Leptospirosis: An Infectious Emerging Waterborne Zoonosis of Global SignificanceMahendra Pal1* and Angesom Hadush2
- *Corresponding Author:
- Prof. Dr Mahendra Pal
Ex-Professor of Veterinary Public Health
Addis Ababa University
College of Veterinary Medicine
Debre Zeit, Ethiopia
E-mail: [email protected]
Received Date: March 04, 2017; Accepted Date: March 09, 2017; Published Date: March 15, 2017
Citation: Pal M, Hadush A (2017) Leptospirosis: An Infectious Emerging Waterborne Zoonosis of Global Significance. Air Water Borne Dis 6: 133. doi: 10.4172/2167-7719.1000133
Copyright: © 2017 Pal M, et al. This is an open-access article distributed under the terms of the Creative Commons Attribution License, which permits unrestricted use, distribution, and reproduction in any medium, provided the original author and source are credited.

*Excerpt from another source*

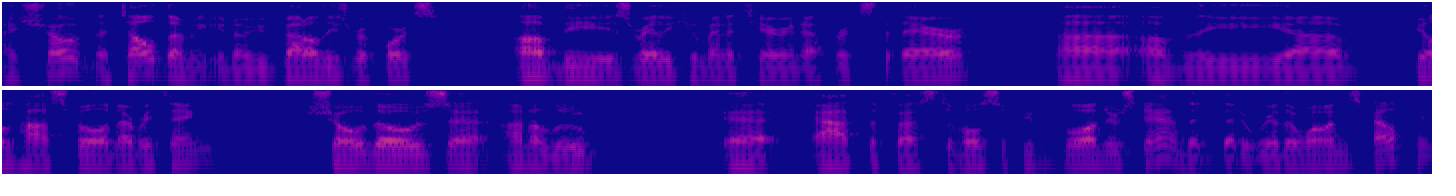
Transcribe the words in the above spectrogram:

Leptospirosis, caused by Leptospira interrogans, is a highly infectious emerging water borne zoonosis of global significance. It is an enigmatic life threatening disease, which results into high morbidity and mortality, particularly in poor resource nations. Disease is endemic in many countries of the world including India. Currently, over one million people are affected with leptospirosis worldwide annually. Leptospirosis presents an occupational hazard of the persons who have direct or indirect contact with the urine of infected animals. The common mode of transmission of the disease is exposure to and ingestion of urine contaminated water. Clinical signs in humans may vary from asymptomatic to severe stage with a range of non-specific symptoms. Rodents are the chief reservoir of Leptospira, and organisms are excreted in urine, thus contaminating the environment including water. Disease is endemic in tropical regions of the world with maximum cases in young male adults during the rainy season. Pollution of city water supply may result in outbreak of disease. Severe epidemics of leptospirosis are related to water recreational activities. The diagnosis of disease is confirmed by detection of serum antibodies against Leptospira and also by isolation of the pathogen from clinical specimens such as blood, cerebrospinal fluid and urine. Early treatment with antibacterial antibiotics may shorten the duration of fever and reduce the severity of the disease. As leptospirosis is attributed to physical contact with contaminated water supplies, environmental detection is important in the development of adequate control measures. There is a need to develop an effective surveillance system to monitor the trends of disease. Sincere attempts should be made to estimate the annual burden of cases and deaths due to leptospirosis. Additional studies on the epidemiology, diagnosis, chemotherapy and vaccines are required to control this life threatening zoonosis.